Attention young drivers! What would you do with $200.00? Paying it as a fine is probably not on the top of your list, but that could be your reality if you text and drive. According to MO Department of Transportation, “You text, you’re next.” Since 50% of teens admit to texting while driving, you truly could be next.
Distracted driving includes texting, eating, talking, changing the radio station, or any other interruption that takes your eyes off the road. It only takes a split second to change a life forever, and over 80% of crashes involve distractions. Take a few seconds to educate yourself and peers to avoid common, and possibly fatal, distractions.
Commit to distraction free driving today, and don’t let an emoji wreck your life!
10 tips to avoid distractions while driving:
- Fully focus on driving. Do not let anything divert your attention, actively scan the road, use your mirrors, and watch out for pedestrians and cyclists.
- Store loose gear, possessions and other distractions that could roll around in the car, so you do not feel tempted to reach for them on the floor or the seat.
- Make adjustments before you begin your trip. Address vehicle systems like your GPS, seats, mirrors, climate controls and sound systems before hitting the road. Decide on your route and check traffic conditions ahead of time.
- Finish dressing and personal grooming at home, before you get on the road.
- Snack smart. If possible, eat meals or snacks before or after your trip, not while driving. On the road,avoid messy foods that can be difficult to manage.
- Secure children and pets before getting underway. If they need your attention, pull off the road safely to care for them. Reaching into the backseat can cause you to lose control of the vehicle.
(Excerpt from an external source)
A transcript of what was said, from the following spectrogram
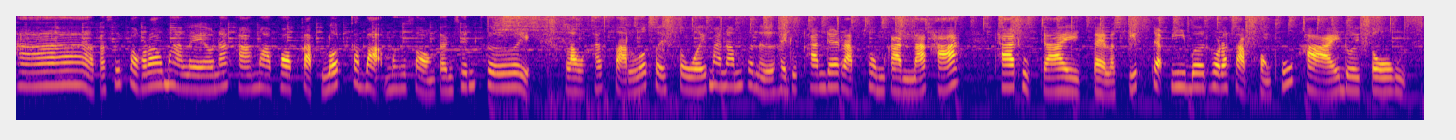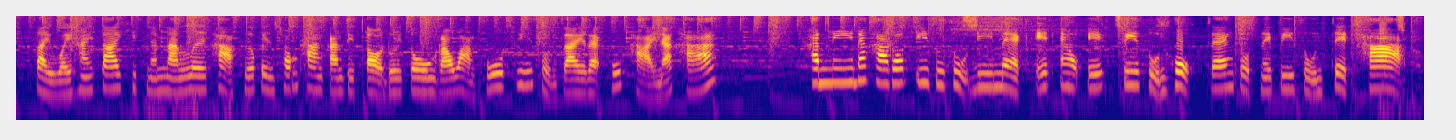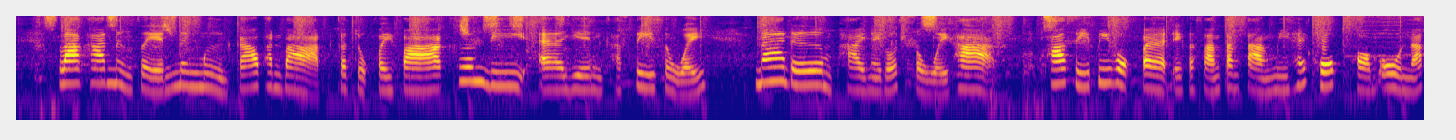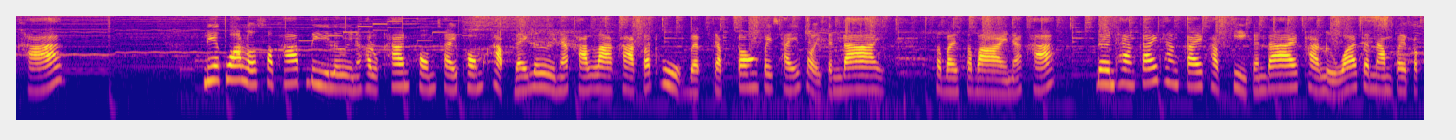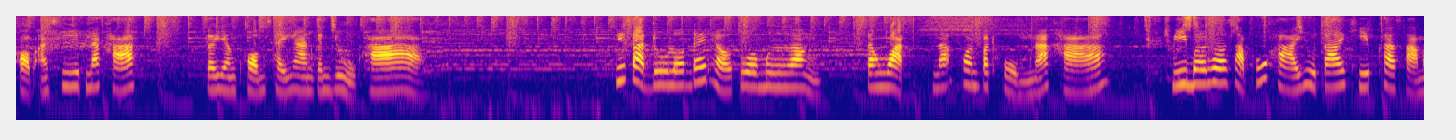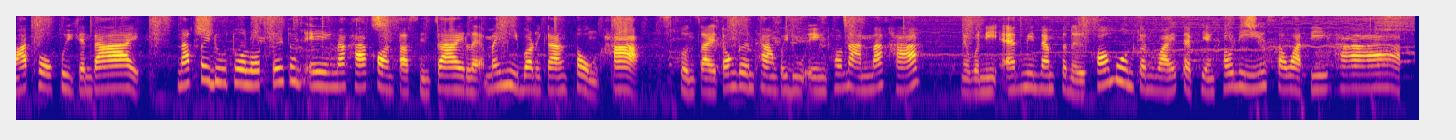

- Put aside your electronic distractions. Don’t use cell phones while driving, handheld or hands-free, except in absolute emergencies. Never use text messaging, email functions, video games or the internet with a wireless device, including those built into the vehicle, while driving.
- If you have passengers, enlist their help so you can focus safely on driving.
- If another activity demands your attention, instead of trying to attempt it while driving, pull off the road and stop your vehicle in a safe place. To avoid temptation, power down or stow devices before heading out. Drivers should use caution while using voice-activated systems, even at seemingly safe moments when there is a lull in traffic or the car is stopped at an intersection, because potentially dangerous distractions can last longer than most drivers expect.
- As a general rule, if you cannot devote your full attention to driving because of some other activity,it’s a distraction. Take care of it before or after your trip, not while behind the wheel.
ACT Missouri would like to extend our gratitude to the National Highway Traffic Administration for this information.